Items listed in a dataset
::::::

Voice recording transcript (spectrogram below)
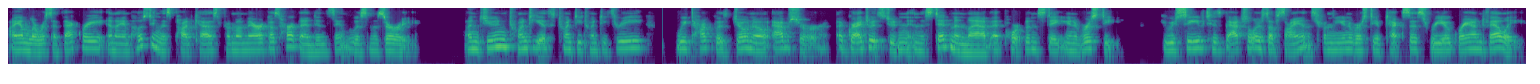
I am Larissa Thackeray, and I am hosting this podcast from America's Heartland in St. Louis, Missouri. On June 20th, 2023, we talked with Jono Absher, a graduate student in the Stedman Lab at Portland State University. He received his Bachelor's of Science from the University of Texas, Rio Grande Valley.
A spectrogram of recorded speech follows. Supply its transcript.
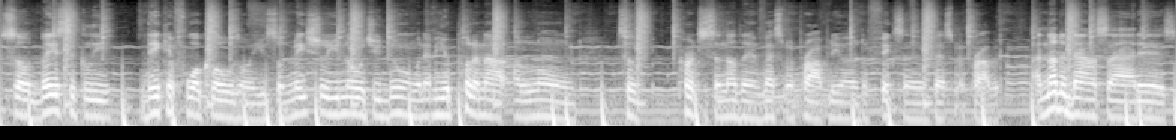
So basically, they can foreclose on you. So make sure you know what you're doing whenever you're pulling out a loan to purchase another investment property or to fix an investment property. Another downside is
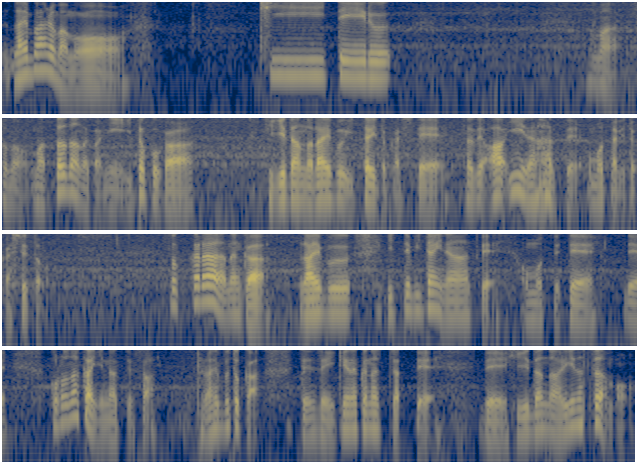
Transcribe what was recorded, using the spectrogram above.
ライブアルバムを聴いているまあその真っ只中にいとこがヒゲダンのライブ行ったりとかしてそれであいいなって思ったりとかしてたの。そっからなんかライブ行ってみたいなって思っててでコロナ禍になってさライブとか全然行けなくなっちゃってでヒゲダンのアリーナツアーも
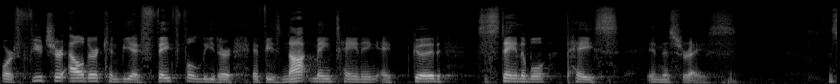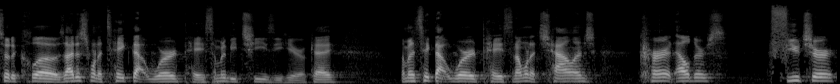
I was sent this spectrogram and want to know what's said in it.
or future elder can be a faithful leader if he's not maintaining a good, sustainable pace in this race. And so to close, I just want to take that word pace. I'm going to be cheesy here, okay? I'm going to take that word pace and I want to challenge current elders, future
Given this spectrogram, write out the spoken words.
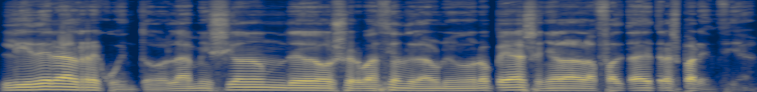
lidera el recuento. La misión de observación de la Unión Europea señala la falta de transparencia.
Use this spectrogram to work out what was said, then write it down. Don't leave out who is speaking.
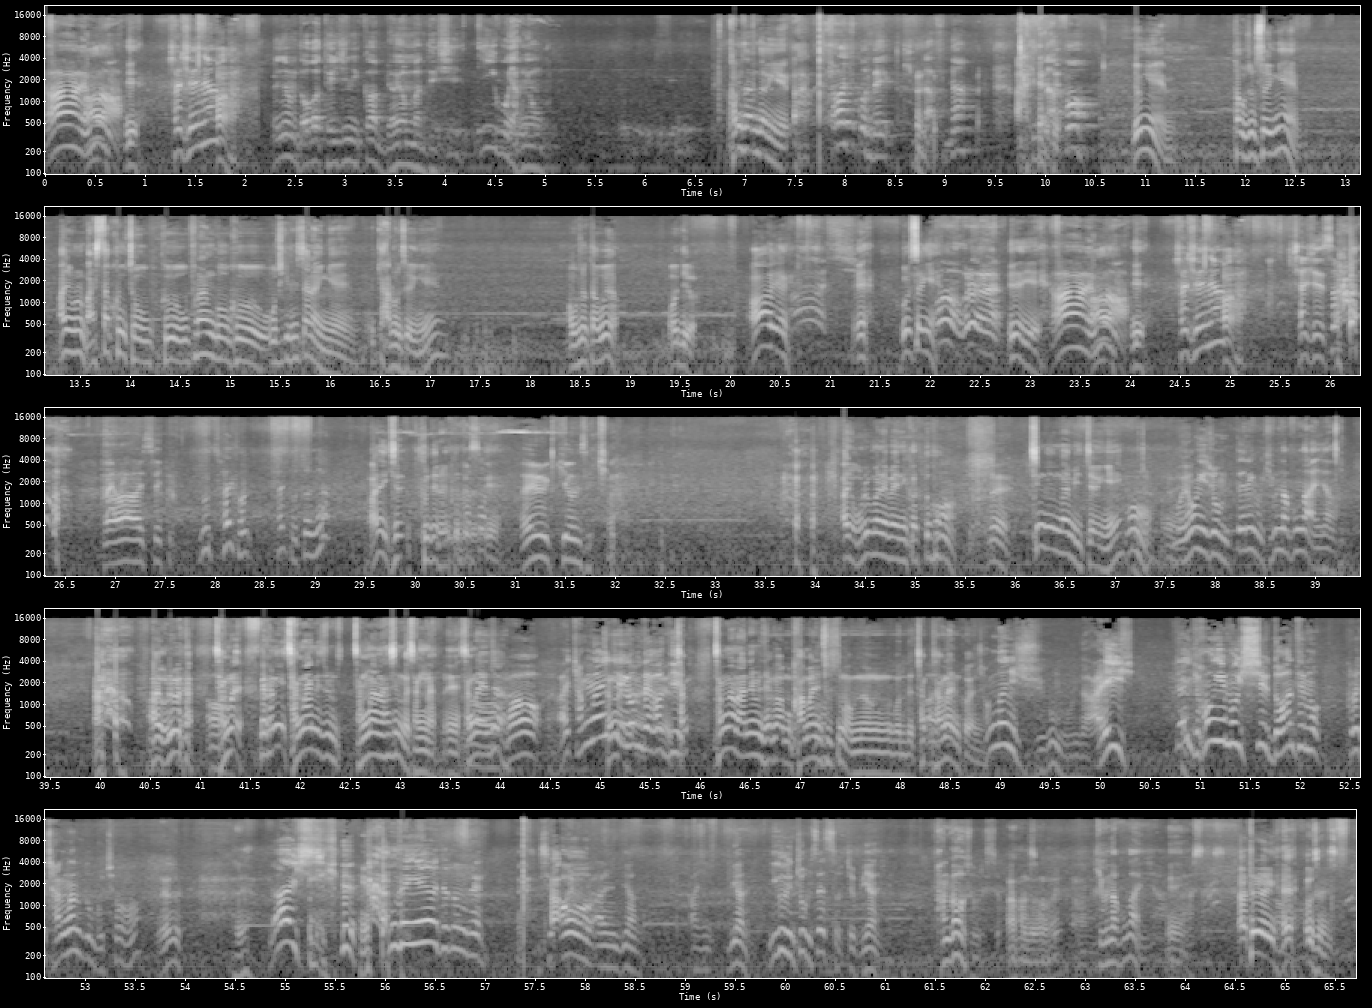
Speaker 1: 아, 형아.
Speaker 2: 아, 예.
Speaker 1: 잘 지내냐?
Speaker 2: 아.
Speaker 1: 왜냐면 너가 돼지니까 명현만 돼지. 띄고 양용.
Speaker 2: 감사합니다 형님 아,
Speaker 1: 팔아줄 건데 기분 나쁘냐?
Speaker 2: 아,
Speaker 1: 기분
Speaker 2: 네.
Speaker 1: 나빠?
Speaker 2: 형님 다 오셨어요 형님 아니 오늘 마스터쿡 저그 오픈한 거 그 오시긴 했잖아요 형님 이렇게 안 오세요 형님 아 오셨다고요? 어디요? 아예예 예. 오셨어요 형님
Speaker 1: 어, 그래, 그래.
Speaker 2: 예예
Speaker 1: 아, 형아.
Speaker 2: 예.
Speaker 1: 잘 지내냐?
Speaker 2: 아.
Speaker 1: 잘 지냈어? 아, 이 새끼. 너살 더, 살 더 쪘냐?
Speaker 2: 아니 그대로
Speaker 1: 컸어?
Speaker 2: 예.
Speaker 1: 에휴, 귀여운 새끼.
Speaker 2: 아니 오랜만에 뵈니까 또
Speaker 1: 어, 왜?
Speaker 2: 친근감이 있죠 형님
Speaker 1: 어,
Speaker 2: 그죠? 예.
Speaker 1: 뭐 형이 좀 때리고 기분 나쁜 거 아니잖아.
Speaker 2: 아, 아니 오랜만에
Speaker 1: 어.
Speaker 2: 장난 그러니까 형님 장난이 좀 장난하시는 거 장난 예 장난이죠?
Speaker 1: 어, 어. 아니, 장난이지.
Speaker 2: 장난이에요.
Speaker 1: 이건 내가
Speaker 2: 예,
Speaker 1: 네.
Speaker 2: 장, 장난 아니면 제가 뭐 가만히 있을 수는 없는 건데 장, 장난일 거 아니에요
Speaker 1: 장난이지, 이건 뭔데. 아이, 야, 형이 뭐, 씨, 너한테 뭐 그런 장난도 못 쳐. 왜 그래?
Speaker 2: 그래요?
Speaker 1: 아이씨, 동생이에요, 제 동생.
Speaker 2: 아.
Speaker 1: 어, 아니, 미안. 아니, 미안해. 이건 좀 셌어. 저 미안해. 반가워서 그랬어.
Speaker 2: 아, 반가워요?
Speaker 1: 알았어.
Speaker 2: 아.
Speaker 1: 기분 나쁜 거 아니잖아.
Speaker 2: 예.
Speaker 1: 알았어, 알았어.
Speaker 2: 아, 들어요. 예, 오세요. 오세요.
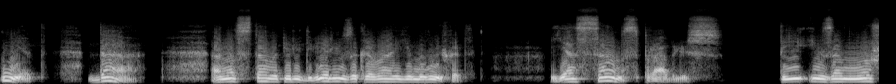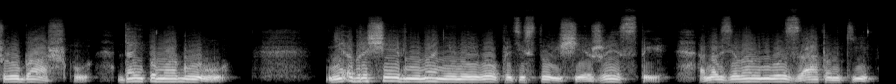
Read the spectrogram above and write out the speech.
Нет. Да. Она встала перед дверью, закрывая ему выход. «Я сам справлюсь. Ты изомнешь рубашку. Дай помогу». Не обращая внимания на его протестующие жесты, она взяла у него запонки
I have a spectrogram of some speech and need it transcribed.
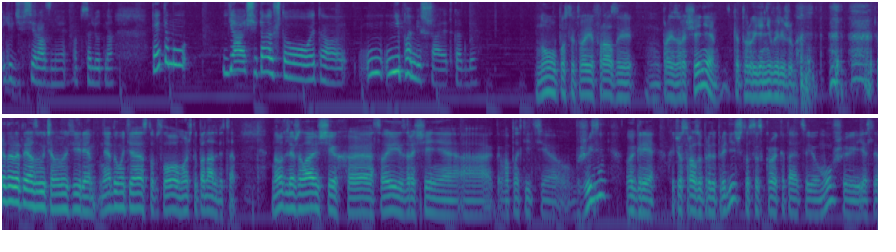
люди все разные абсолютно. Поэтому я считаю, что это не помешает как бы. Ну, после твоей фразы про извращение, которую я не вырежу, которую ты озвучил в эфире, я думаю, тебе стоп-слово может и понадобиться. Но для желающих э, свои извращения а, воплотить э, в жизнь в игре, хочу сразу предупредить, что с искрой катается ее муж, и если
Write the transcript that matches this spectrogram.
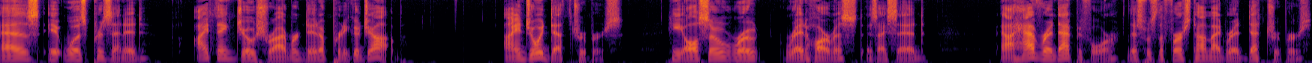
as it was presented, I think Joe Schreiber did a pretty good job. I enjoyed Death Troopers. He also wrote Red Harvest, as I said. I have read that before. This was the first time I'd read Death Troopers.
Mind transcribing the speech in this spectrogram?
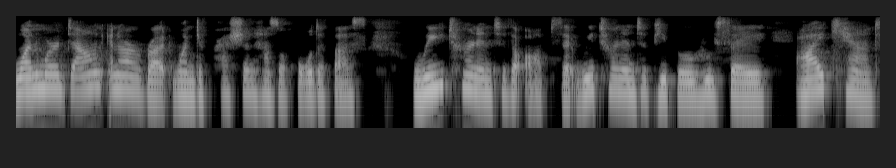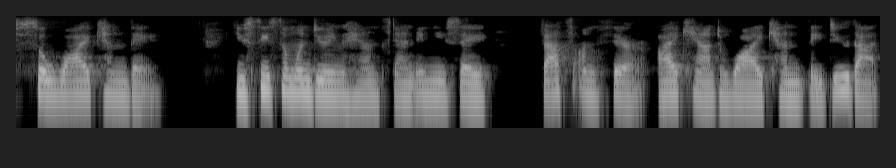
When we're down in our rut, when depression has a hold of us, we turn into the opposite. We turn into people who say, I can't, so why can they? You see someone doing a handstand and you say, that's unfair. I can't. Why can they do that?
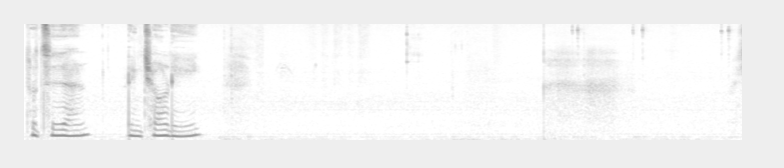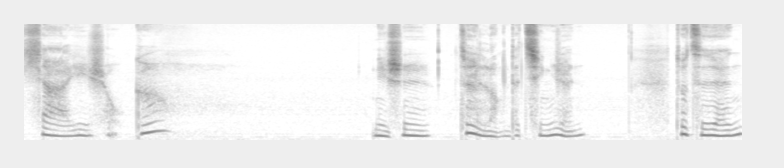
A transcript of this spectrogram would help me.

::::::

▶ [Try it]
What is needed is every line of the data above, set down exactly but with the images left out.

▶ [Output below]
Voice recording transcript (spectrogram below)
I am Larissa Thackeray, and I am hosting this podcast from America's Heartland in St. Louis, Missouri. On June 20th, 2023, we talked with Jono Absher, a graduate student in the Stedman Lab at Portland State University. He received his Bachelor's of Science from the University of Texas, Rio Grande Valley.
A spectrogram of recorded speech follows. Supply its transcript.
So basically, they can foreclose on you. So make sure you know what you're doing whenever you're pulling out a loan to purchase another investment property or to fix an investment property. Another downside is
Transcribe what was recorded, using the spectrogram above.
ライブアルバムを聴いているまあその真っ只中にいとこがヒゲダンのライブ行ったりとかしてそれであいいなって思ったりとかしてたの。そっからなんかライブ行ってみたいなって思っててでコロナ禍になってさライブとか全然行けなくなっちゃってでヒゲダンのアリーナツアーも
I was sent this spectrogram and want to know what's said in it.
or future elder can be a faithful leader if he's not maintaining a good, sustainable pace in this race. And so to close, I just want to take that word pace. I'm going to be cheesy here, okay? I'm going to take that word pace and I want to challenge current elders, future
Given this spectrogram, write out the spoken words.
lidera el recuento. La misión de observación de la Unión Europea señala la falta de transparencia.
Use this spectrogram to work out what was said, then write it down. Don't leave out who is speaking.
Speaker 1: 아, 형아.
Speaker 2: 아, 예.
Speaker 1: 잘 지내냐?
Speaker 2: 아.
Speaker 1: 왜냐면 너가 돼지니까 명현만 돼지. 띄고 양용.
Speaker 2: 감사합니다 형님 아,
Speaker 1: 팔아줄 건데 기분 나쁘냐?
Speaker 2: 아,
Speaker 1: 기분
Speaker 2: 네.
Speaker 1: 나빠?
Speaker 2: 형님 다 오셨어요 형님 아니 오늘 마스터쿡 저그 오픈한 거 그 오시긴 했잖아요 형님 이렇게 안 오세요 형님 아 오셨다고요? 어디요? 아예예 예. 오셨어요 형님
Speaker 1: 어, 그래, 그래.
Speaker 2: 예예
Speaker 1: 아, 형아.
Speaker 2: 예.
Speaker 1: 잘 지내냐?
Speaker 2: 아.
Speaker 1: 잘 지냈어? 아, 이 새끼. 너살 더, 살 더 쪘냐?
Speaker 2: 아니 그대로
Speaker 1: 컸어?
Speaker 2: 예.
Speaker 1: 에휴, 귀여운 새끼.
Speaker 2: 아니 오랜만에 뵈니까 또
Speaker 1: 어, 왜?
Speaker 2: 친근감이 있죠 형님
Speaker 1: 어,
Speaker 2: 그죠? 예.
Speaker 1: 뭐 형이 좀 때리고 기분 나쁜 거 아니잖아.
Speaker 2: 아, 아니 오랜만에
Speaker 1: 어.
Speaker 2: 장난 그러니까 형님 장난이 좀 장난하시는 거 장난 예 장난이죠?
Speaker 1: 어, 어. 아니, 장난이지.
Speaker 2: 장난이에요.
Speaker 1: 이건 내가
Speaker 2: 예,
Speaker 1: 네.
Speaker 2: 장, 장난 아니면 제가 뭐 가만히 있을 수는 없는 건데 장, 장난일 거 아니에요
Speaker 1: 장난이지, 이건 뭔데. 아이, 야, 형이 뭐, 씨, 너한테 뭐 그런 장난도 못 쳐. 왜 그래?
Speaker 2: 그래요?
Speaker 1: 아이씨, 동생이에요, 제 동생.
Speaker 2: 아.
Speaker 1: 어, 아니, 미안. 아니, 미안해. 이건 좀 셌어. 저 미안해. 반가워서 그랬어.
Speaker 2: 아, 반가워요?
Speaker 1: 알았어.
Speaker 2: 아.
Speaker 1: 기분 나쁜 거 아니잖아.
Speaker 2: 예.
Speaker 1: 알았어, 알았어.
Speaker 2: 아, 들어요. 예, 오세요. 오세요.
Read the spectrogram above and write out the speech.
Нет. Да. Она встала перед дверью, закрывая ему выход. «Я сам справлюсь. Ты изомнешь рубашку. Дай помогу». Не обращая внимания на его протестующие жесты, она взяла у него запонки
I have a spectrogram of some speech and need it transcribed.
люди все разные абсолютно. Поэтому я считаю, что это не помешает как бы. Ну, после твоей фразы про извращение, которую я не вырежу, которую ты озвучил в эфире, я думаю, тебе стоп-слово может и понадобиться. Но для желающих э, свои извращения а, воплотить э, в жизнь в игре, хочу сразу предупредить, что с искрой катается ее муж, и если
Write the transcript that matches this spectrogram.
as it was presented, I think Joe Schreiber did a pretty good job. I enjoyed Death Troopers. He also wrote Red Harvest, as I said. I have read that before. This was the first time I'd read Death Troopers.
Mind transcribing the speech in this spectrogram?
When we're down in our rut, when depression has a hold of us, we turn into the opposite. We turn into people who say, I can't, so why can they? You see someone doing a handstand and you say, that's unfair. I can't. Why can they do that?
A transcript of this spectrogram would help me.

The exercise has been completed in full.